STUDENTS at Studley High School were given an insight into the horrors of the Holocaust when they welcomed survivor Ernest Simon to the Crooks Lane school.
Mr Simon was an Austrian living in Vienna prior to the Second World War and shared his story of how he came to the UK in 1939 via the Kindertransport to flee the Nazis.
He was just eight years old.
At the time he didn’t realise he was part of an organised rescue effort and was one of the 10,000 children from Germany, Austria, Czechoslovakia, Poland and the Free City of Danzig that the UK offered sanctuary to.
Many of those children Ernest travelled with would never see their families again as they all would perish in the systematic killing of the Jewish people in the Holocaust.
Ernest was more fortunate, his parents and brother managed to get out a few months later on domestic permits.
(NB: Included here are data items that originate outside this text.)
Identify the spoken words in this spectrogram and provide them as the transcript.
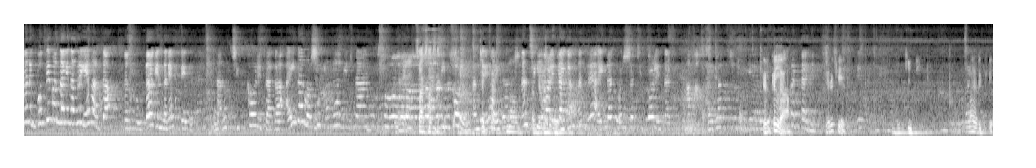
ನನಗ್ ಬುದ್ಧಿ ಬಂದಾಗಿನ ಅಂದ್ರೆ ಏನ್ ಅರ್ಥ? ನನ್ ಹುಟ್ಟಾಗಿಂದಾನೇ ಬುದ್ಧಿ ಇದೆ. ನಾನು ಚಿಕ್ಕವಳಿದ್ದಾಗ ಐದಾರು ವರ್ಷ. ಚಿಕ್ಕವಳು ಅಂದ್ರೆ ಐದಾರು ನಾನು ಚಿಕ್ಕವಳಿದ್ದಾಗ ಅಂದ್ರೆ ಐದಾರು ವರ್ಷ ಚಿಕ್ಕವಳಿದ್ದಾಗ. ಐದಾರು ವರ್ಷ ಇಡಕ್ಕೆ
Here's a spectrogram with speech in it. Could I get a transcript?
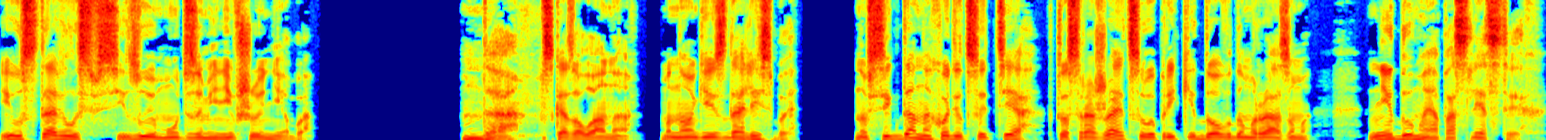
и уставилась в сизую муть, заменившую небо. «Да», — сказала она, — «многие сдались бы. Но всегда находятся те, кто сражается вопреки доводам разума, не думая о последствиях.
However, they could not be together as a family immediately.
Ernest was sent to live with a foster family and his father was interned as an ‘enemy alien’. It was not until 1942 that the family was finally united.
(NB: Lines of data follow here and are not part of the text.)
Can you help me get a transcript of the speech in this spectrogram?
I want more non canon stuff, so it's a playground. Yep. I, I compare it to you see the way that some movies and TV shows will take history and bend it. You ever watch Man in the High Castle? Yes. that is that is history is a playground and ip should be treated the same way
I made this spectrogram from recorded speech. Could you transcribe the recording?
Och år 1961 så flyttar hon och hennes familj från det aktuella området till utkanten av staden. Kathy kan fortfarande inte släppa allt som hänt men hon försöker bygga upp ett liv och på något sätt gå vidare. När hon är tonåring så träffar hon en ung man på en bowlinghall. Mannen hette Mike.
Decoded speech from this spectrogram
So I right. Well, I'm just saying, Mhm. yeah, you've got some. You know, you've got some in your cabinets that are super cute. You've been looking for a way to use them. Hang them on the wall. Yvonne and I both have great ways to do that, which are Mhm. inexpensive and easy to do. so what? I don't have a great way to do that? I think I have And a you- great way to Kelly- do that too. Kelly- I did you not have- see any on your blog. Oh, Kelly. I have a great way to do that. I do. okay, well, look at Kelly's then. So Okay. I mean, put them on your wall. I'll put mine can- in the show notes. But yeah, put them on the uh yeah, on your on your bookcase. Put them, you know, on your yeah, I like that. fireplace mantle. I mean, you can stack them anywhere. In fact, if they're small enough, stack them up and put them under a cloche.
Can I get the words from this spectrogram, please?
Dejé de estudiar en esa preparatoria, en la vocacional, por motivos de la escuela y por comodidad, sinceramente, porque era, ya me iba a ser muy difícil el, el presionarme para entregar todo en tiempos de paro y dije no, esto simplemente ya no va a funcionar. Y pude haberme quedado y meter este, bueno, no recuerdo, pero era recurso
One of his vivid memories, prior to leaving Vienna was stood watching the burning of prayer books and the Torah in the street below.
What he did not know was that he was witnessing Kristallnacht, the infamous evening in November 1938 when Nazis attacked Jewish persons and property.
Mr Simon’s testimony was part of the Holocaust Educational Trust’s Outreach Programme, and it was followed by a question and answer session with the pupils.
Karen Pollock MBE, chief executive of the Holocaust Educational Trust said: “We impart the history of the Holocaust to young people, to ensure we honour the memory of those whose lives were lost and take forward the lessons taught by those who survived.”